NWC REU 2020
May 26 - July 31



Photo of author

Tornadoes in the Southeast United States: Investigating the Relationship between Intensity, Damage, and Terrain

Melanie A. Zambron, David J. Bodine, and Anthony E. Reinhart


What is already known:

  • Tornado research includes a variety of forecasting challenges, including estimating the real-time tornado intensity and identifying strong tornadoes with weak radar rotation signatures.
  • Minimal previous research has been conducted on the interaction between complex terrain and tornadic circulations.
  • Model simulations have shown that small changes in topography height impact the strength, structure, and path of a tornado.
  • NEXRAD radar algorithms focusing on tornado detection (e.g., tornadic debris signature (TDS) and tornadic vortex signature (TVS)) provide additional warning decision support for NWS forecasters.
  • Additional low level scans (SAILS) help mitigate temporal data gaps, but abrupt changes in terrain height and tornado intensity may still be missed.
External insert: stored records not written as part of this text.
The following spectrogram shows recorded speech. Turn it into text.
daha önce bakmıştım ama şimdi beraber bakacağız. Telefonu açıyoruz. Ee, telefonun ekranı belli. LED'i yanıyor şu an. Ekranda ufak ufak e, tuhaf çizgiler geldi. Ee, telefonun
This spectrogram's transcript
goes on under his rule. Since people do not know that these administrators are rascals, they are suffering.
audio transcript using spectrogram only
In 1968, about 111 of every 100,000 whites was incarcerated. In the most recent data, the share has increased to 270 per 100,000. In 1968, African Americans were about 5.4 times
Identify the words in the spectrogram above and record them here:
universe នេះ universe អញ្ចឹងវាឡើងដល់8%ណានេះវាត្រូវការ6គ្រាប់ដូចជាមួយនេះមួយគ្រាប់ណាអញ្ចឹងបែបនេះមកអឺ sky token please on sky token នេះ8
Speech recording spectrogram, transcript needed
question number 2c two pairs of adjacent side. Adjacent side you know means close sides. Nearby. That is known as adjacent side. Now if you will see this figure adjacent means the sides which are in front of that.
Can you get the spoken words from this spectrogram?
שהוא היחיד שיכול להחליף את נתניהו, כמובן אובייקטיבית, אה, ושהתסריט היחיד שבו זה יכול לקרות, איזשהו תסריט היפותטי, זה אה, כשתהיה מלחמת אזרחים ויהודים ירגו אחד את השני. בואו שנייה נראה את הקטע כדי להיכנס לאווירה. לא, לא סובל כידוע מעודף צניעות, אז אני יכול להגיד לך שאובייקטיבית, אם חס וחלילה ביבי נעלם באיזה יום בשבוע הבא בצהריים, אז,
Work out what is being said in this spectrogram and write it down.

What this study adds:

  • Correlations among terrain, surface damage, and tornado intensity variables are explored for eight tornadoes from the southeast United States.
  • This study discusses the relationship between range and beam height from NEXRAD radar systems and notes important differences in measuring tornado-level winds versus mesocyclone-level winds when compared to surface damage.
  • Low-level rotational intensity and terrain show little correlation using NEXRAD velocity data, but observations in this study can be compared to future studies using more rapidly updating types of radar scans.
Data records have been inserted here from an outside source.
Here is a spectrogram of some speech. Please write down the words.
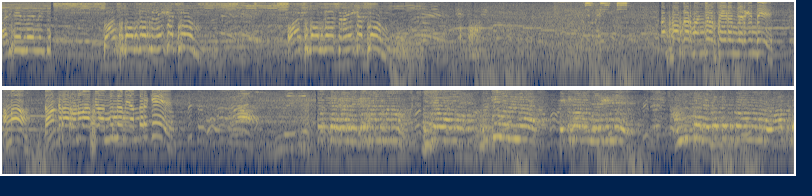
పదిహేను వేల నుంచి. వాసుబాబు గారి నాయకత్వం. వాసుబాబు గారి నాయకత్వం. వాసుబాబు గారు మంజూరు చేయడం జరిగింది. అమ్మా డాక్టర్ రుణమాఫీ అందిందా మీ అందరికీ? పెట్టుకోవడం జరిగింది అంత నిబద్ధతతో ఉన్న మన రాష్ట్ర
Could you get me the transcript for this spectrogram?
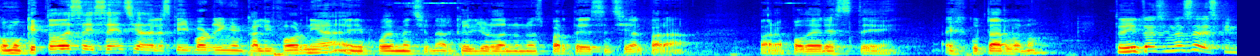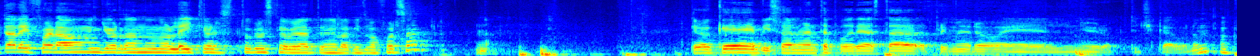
como que toda esa esencia del skateboarding en California, eh, puede mencionar que el Jordan 1 es parte esencial para, para poder este, ejecutarlo, ¿no? Toñito, si no se despintara y fuera un Jordan 1 Lakers, ¿tú crees que habría tenido la misma fuerza? No. Creo que visualmente podría estar primero el New York de Chicago, ¿no? Ok.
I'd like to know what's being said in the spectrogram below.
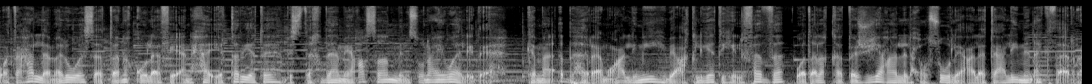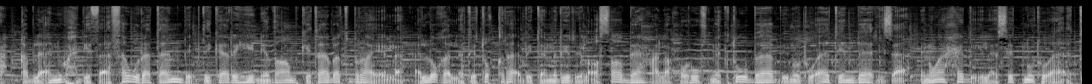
وتعلم لويس التنقل في أنحاء قريته باستخدام عصا من صنع والده. كما أبهر معلميه بعقليته الفذة وتلقى تشجيعا للحصول على تعليم أكثر قبل أن يحدث ثورة بابتكاره نظام كتابة برايل اللغة التي تقرأ بتمرير الأصابع على حروف مكتوبة بنطوءات بارزة من واحد إلى ست نطوءات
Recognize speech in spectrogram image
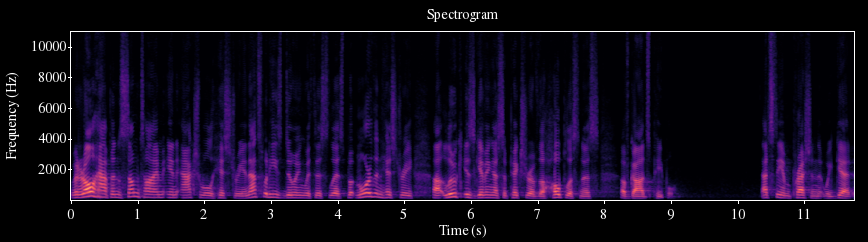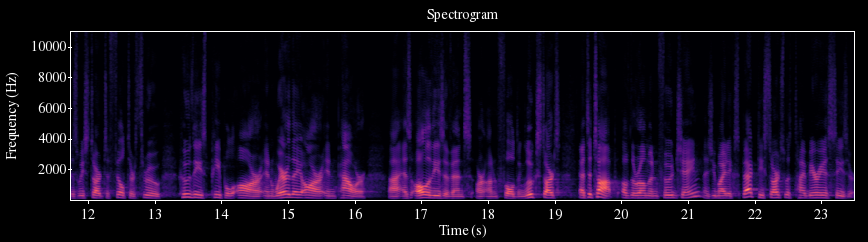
But it all happens sometime in actual history, and that's what he's doing with this list. But more than history, uh, Luke is giving us a picture of the hopelessness of God's people. That's the impression that we get as we start to filter through who these people are and where they are in power uh, as all of these events are unfolding. Luke starts at the top of the Roman food chain, as you might expect. He starts with Tiberius Caesar,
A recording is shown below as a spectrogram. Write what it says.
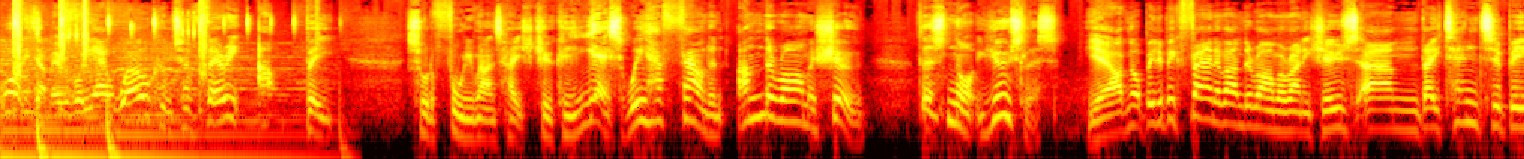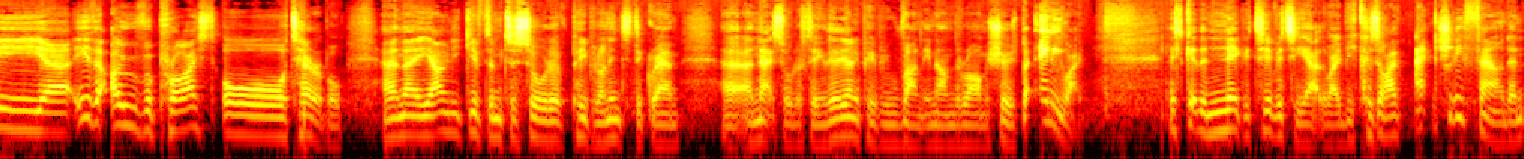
What is up everybody and welcome to a very upbeat sort of Fordy Runs HQ because yes, we have found an Under Armour shoe that's not useless. Yeah, I've not been a big fan of Under Armour running shoes. Um, they tend to be uh, either overpriced or terrible, and they only give them to sort of people on Instagram uh, and that sort of thing. They're the only people who run in Under Armour shoes. But anyway, let's get the negativity out of the way because I've actually found an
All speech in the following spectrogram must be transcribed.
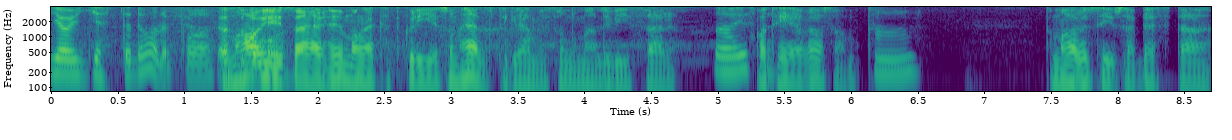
Jag är jättedålig på... De har ju så här hur många kategorier som helst i Grammy som de aldrig visar Ja, just på det. tv och sånt. Mm. De har väl typ så här bästa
With minimal past research, the impacts of terrain on tornadic-scale circulations remain unclear. This study utilizes data from individual NEXRAD radars, Multi-Radar Multi-Sensor (MRMS) products, damage surveys, and geological surveys to investigate relationships among tornado intensity, surface damage, and terrain height. Eight tornadoes, combined into six cases, from 2-3 March 2020 and 12-13 April 2020 are examined. Correlations are calculated for each case between six variables: rotational intensity (ΔV), maximum EF-scale rating, maximum MRMS Rotation Track value, damage width, velocity couplet width, and terrain height. Data for each variable are recorded at the 0.5° elevation scan time steps from the NEXRAD radars. Four of the six cases utilized additional low-level scans (SAILS) on the 0.5° tilt, but time gaps between updates limit available velocity data. The importance in distinguishing between tornado-level and mesocyclone-level winds in radar velocities based on range and beam height is discussed. Strong correlation coefficients are evident in higher-rated tornadoes between intensity variables, such as maximum EF rating and ΔV. Calculations with terrain indicate some moderate correlation with intensity variables and all weak correlations with damage variables. The moderate terrain correlations consist of only cases in which the radar scanned mesocyclone-level winds, so tornado-level winds examined by radar show only weak correlations with terrain.

Full Paper [PDF]